REVIEW: The Theatre Channel Episode 8 : Stephen Schwartz

Brian Butler October 10, 2021

Theatre producer Adam Blanshay continues to find a rich vein of musical theatre goodies with his Theatre Channel. This time it’s the prolific talent of composer/lyricist Stephen Schwartz , whose shows range from the delightful Pippin through Godspell and the iconic Wicked to Prince Of Egypt.

As well as great musical excerpts from the shows, we get a fascinating insight into how he puts them together, and later in a revealing Q and A with West End star Alice Fearn. The curtain-raiser is the cast of Pippin, which has just ended a hugely successful run at Charing Cross Theatre, singing Magic To Do.

Schwartz then tells us that its opening song was originally its finale but when star Ben Vereen came on board for the Broadway opening, he had to be given a big song so he got a re-written version of the show’s original last song. He also tells us that he saw the opening of Godspell in  black and white like the beginning of the film of theWizard of Oz, going into colour as the opening Prepare Ye takes off. Beautiful City was written for the film version of Godspell but Schwartz thought it too sentimental and hippy-ish in the wrong way.

Some years later for a concert after the LA riots, he re-wrote the song, and learned to love it, putting it into the stage version. Here we get Melanie La Barrie and the Theatre Cafe 5 with ensemble giving us a mash-up of that song and Prepare Ye. It’s full of hope and energy and great to see in the grounds outside London’s Park Theatre.

Working is a show written by Schwartz and others based on interviews with workers talking about their jobs. Here we get Alice Fearn as a feisty waitress, showing how she loves her job in It’s An Art – I particularly like lyrics like: “ Watch how I take in your liver and bacon”, and “ you carry your tray like it’s almost ballet-like”.
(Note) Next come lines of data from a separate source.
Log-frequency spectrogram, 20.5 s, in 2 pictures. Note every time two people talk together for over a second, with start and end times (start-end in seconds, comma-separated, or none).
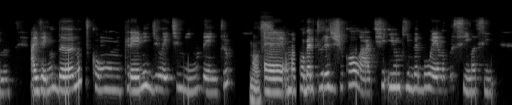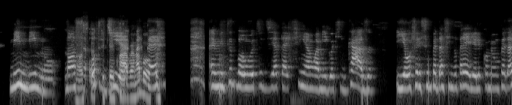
11.7-13.5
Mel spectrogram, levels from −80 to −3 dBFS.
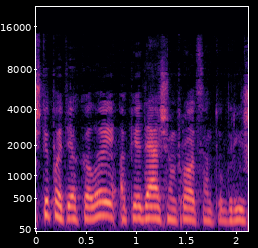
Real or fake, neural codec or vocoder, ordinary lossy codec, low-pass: fake; vocoder, 44.1 kHz, 128 mel bands, Pupu-Vocoder; AAC, 48 kbps; 14.4 kHz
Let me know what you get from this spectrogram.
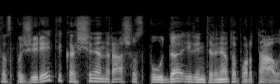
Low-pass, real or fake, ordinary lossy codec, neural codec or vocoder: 9.9 kHz; fake; AAC, 48 kbps; vocoder, 22.05 kHz, 80 mel bands, WaveNeXt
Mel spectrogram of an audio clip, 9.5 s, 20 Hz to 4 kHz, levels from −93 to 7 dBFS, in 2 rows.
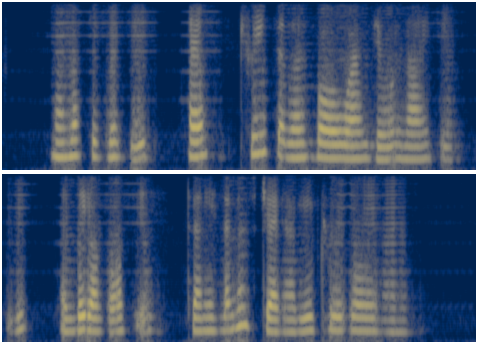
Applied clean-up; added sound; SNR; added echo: neural separator model SepFormer WHAMR!.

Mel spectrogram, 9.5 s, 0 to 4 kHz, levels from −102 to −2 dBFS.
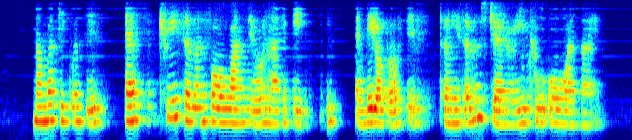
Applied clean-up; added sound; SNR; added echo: neural mask model DeepFilterNet 3.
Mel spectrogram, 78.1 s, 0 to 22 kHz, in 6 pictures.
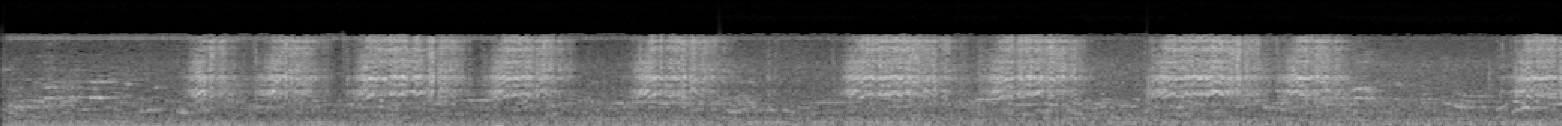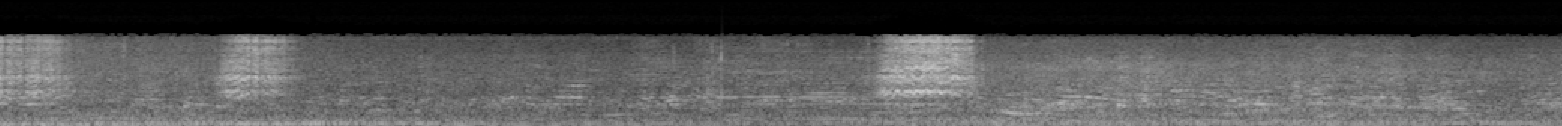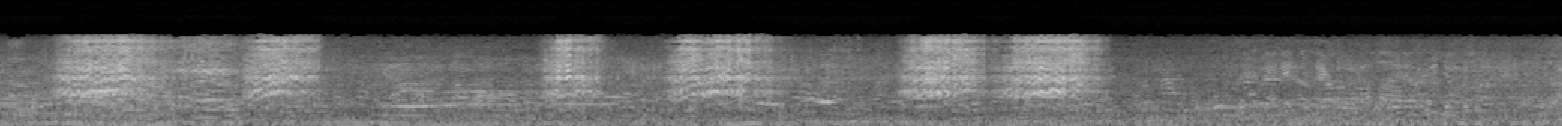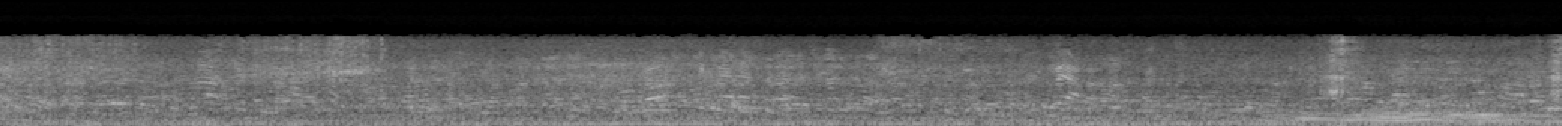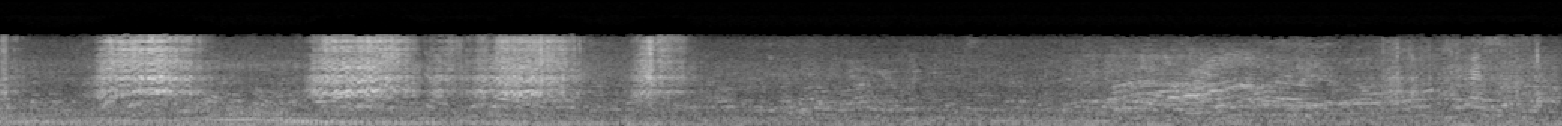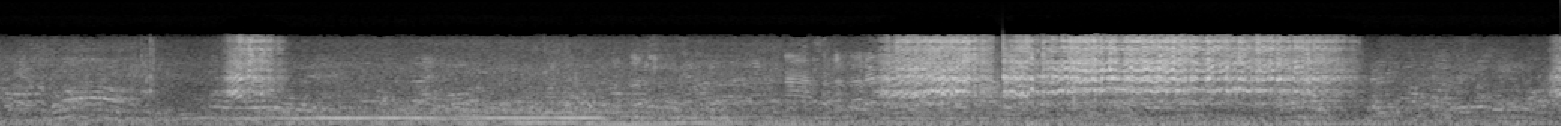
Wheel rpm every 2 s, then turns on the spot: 10, 70, 40, 50, 50, 40, 40, 20, 0, 0, 40, 0, 0, 40, 20, 40, 40, 40, 0, 0, 0, 0, 0, 0, 0, 10, 50, 50, 40, 0, 0, 10, 10, 20, 0, 10, 100, 150, 20.
20-22 64-66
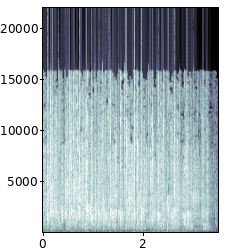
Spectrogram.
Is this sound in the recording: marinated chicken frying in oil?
no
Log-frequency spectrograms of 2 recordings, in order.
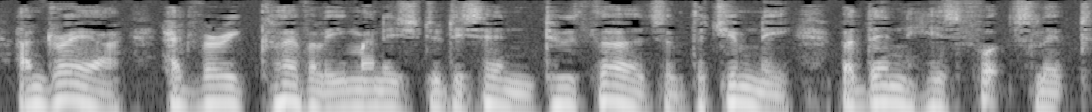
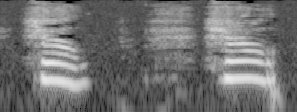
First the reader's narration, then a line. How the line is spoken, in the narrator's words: cried Mademoiselle D'Army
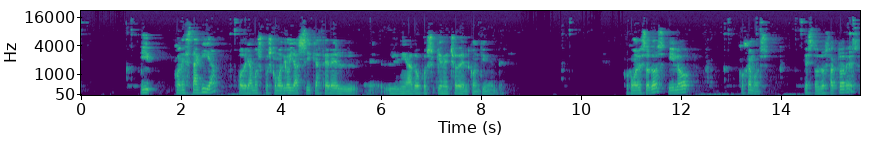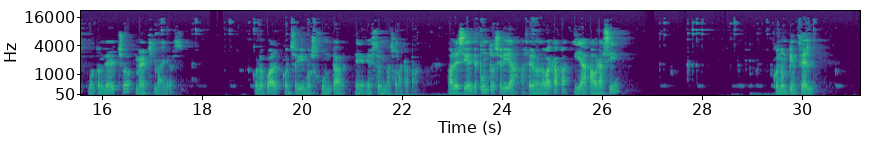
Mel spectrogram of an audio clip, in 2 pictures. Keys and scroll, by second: 12.2 ctrl+alt+z, 28.8 space.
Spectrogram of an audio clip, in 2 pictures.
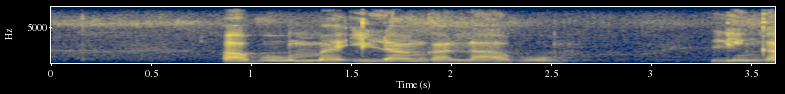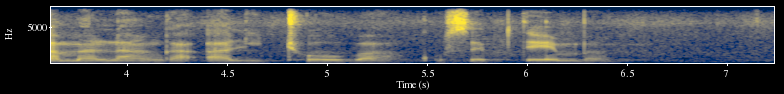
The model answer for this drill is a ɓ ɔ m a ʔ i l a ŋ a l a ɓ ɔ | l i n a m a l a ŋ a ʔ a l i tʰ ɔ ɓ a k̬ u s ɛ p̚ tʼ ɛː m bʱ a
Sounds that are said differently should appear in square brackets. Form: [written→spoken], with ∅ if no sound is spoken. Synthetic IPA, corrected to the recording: a ɓ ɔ m a ʔ i l a ŋ a l a ɓ ɔ | l i [n→ŋ] a m a l a ŋ a ʔ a l i tʰ ɔ ɓ a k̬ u s ɛ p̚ tʼ ɛː m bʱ a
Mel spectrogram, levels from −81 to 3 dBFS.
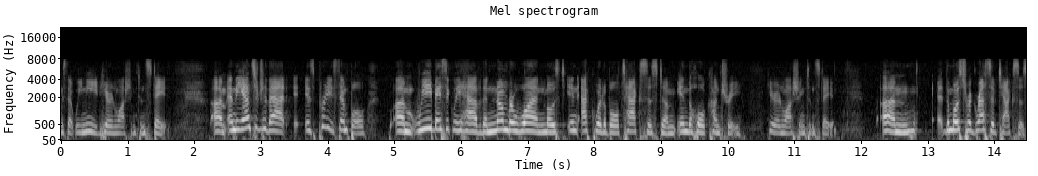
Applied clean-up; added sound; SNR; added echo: none; none; none; none.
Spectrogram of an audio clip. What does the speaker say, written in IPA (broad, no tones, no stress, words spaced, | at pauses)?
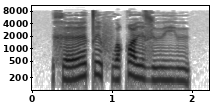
xɛːte fuqʷeːzyː jy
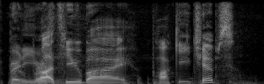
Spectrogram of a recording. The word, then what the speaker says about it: Pocky: Pocky. Yeah, that's how you pronounce it.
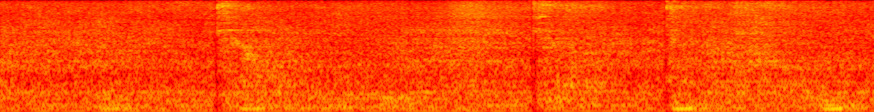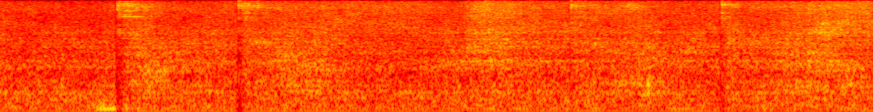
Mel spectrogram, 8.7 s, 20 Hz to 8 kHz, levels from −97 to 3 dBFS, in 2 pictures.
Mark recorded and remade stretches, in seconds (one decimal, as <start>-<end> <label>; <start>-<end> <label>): 0.0-1.7 recorded; 1.7-2.7 remade; 2.7-8.7 recorded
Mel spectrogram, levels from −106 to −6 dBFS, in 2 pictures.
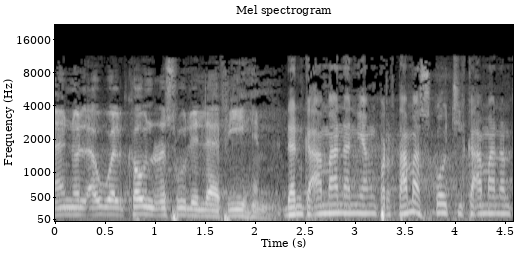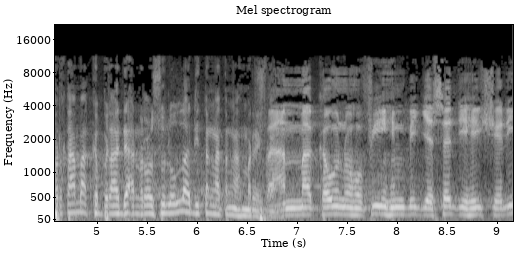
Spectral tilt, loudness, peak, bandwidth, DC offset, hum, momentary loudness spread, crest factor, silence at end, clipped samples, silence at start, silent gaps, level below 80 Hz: -5 dB/octave; -26 LUFS; -6 dBFS; 11.5 kHz; under 0.1%; none; 4 LU; 20 dB; 0 s; under 0.1%; 0 s; none; -44 dBFS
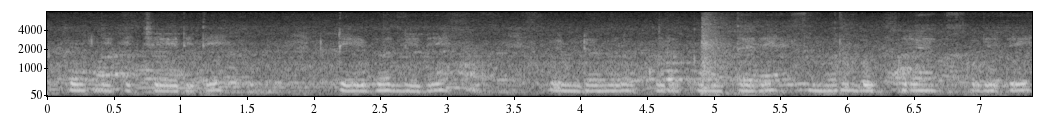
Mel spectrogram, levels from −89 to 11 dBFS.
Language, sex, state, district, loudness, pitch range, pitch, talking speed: Kannada, male, Karnataka, Mysore, -16 LUFS, 200-215 Hz, 205 Hz, 120 wpm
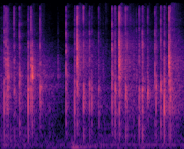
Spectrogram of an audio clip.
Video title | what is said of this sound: Finishing the neck - XPC Guitar Kit | once you hear the rattle of the ball you just generally shake it up for a minute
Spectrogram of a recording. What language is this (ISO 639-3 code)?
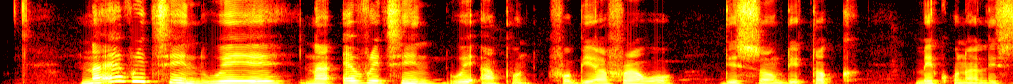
pcm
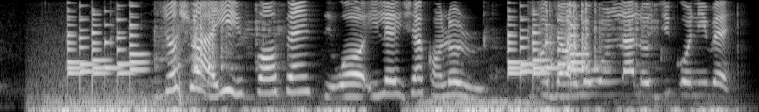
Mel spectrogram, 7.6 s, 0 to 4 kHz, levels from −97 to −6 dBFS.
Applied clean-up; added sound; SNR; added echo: classical method log-MMSE.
If you haven’t heard of Emanuel Schikaneder, it’s ok. He was the librettist for Mozart’s Magic Flute and he’s the subject of a new Schwartz show. Here we get Stewart Clarke and Christine Allado as the librettist and his would-be wife. The music is redolent of Mozart and Dream Big is full of sexual chemistry and great fun.

Schwartz admits that Wicked has become a phenomenon and he confesses he’s not sure why. One theory is as he says:” there’s a green girl inside all of us – an outsider trying to fit in”. Elpheba’s lament on unrequited love, I Am Not That Girl , fits all genders so it’s great that here it’s sung by Trans actor Jo Eaton-Kent and they sing it with a touching power.

Next up is Meadowlark ( The Baker’s Wife ) in my view one of his finest and beautifully sad songs and he tells us some great backstage gossip about it – I’m not spoiling  that for you. Louise Dearman, the only person to play both Elpheba and Glinda gives it a hell of a belt- she’s terrific.

And this part of the show ends with Schwartz himself singing and accompanying the Theatre Cafe 5 in the anthemic When You Believe from Prince of Egypt. He clearly enjoy performing and also watching and encouraging others.

The second half of the programme gives us a load more insights about re-writes, songs which got cut and more glories from his repertoire. The whole ends with Alice Fearn duetting with him in the Elpheba/Glinda blockbuster For Good.

Don’t dare to miss the show – it’s streamed along with previous episodes – tickets at

The series is presented by Adam Blanshay Productions, along with Playbill, The Theatre Cafe and the Park Theatre.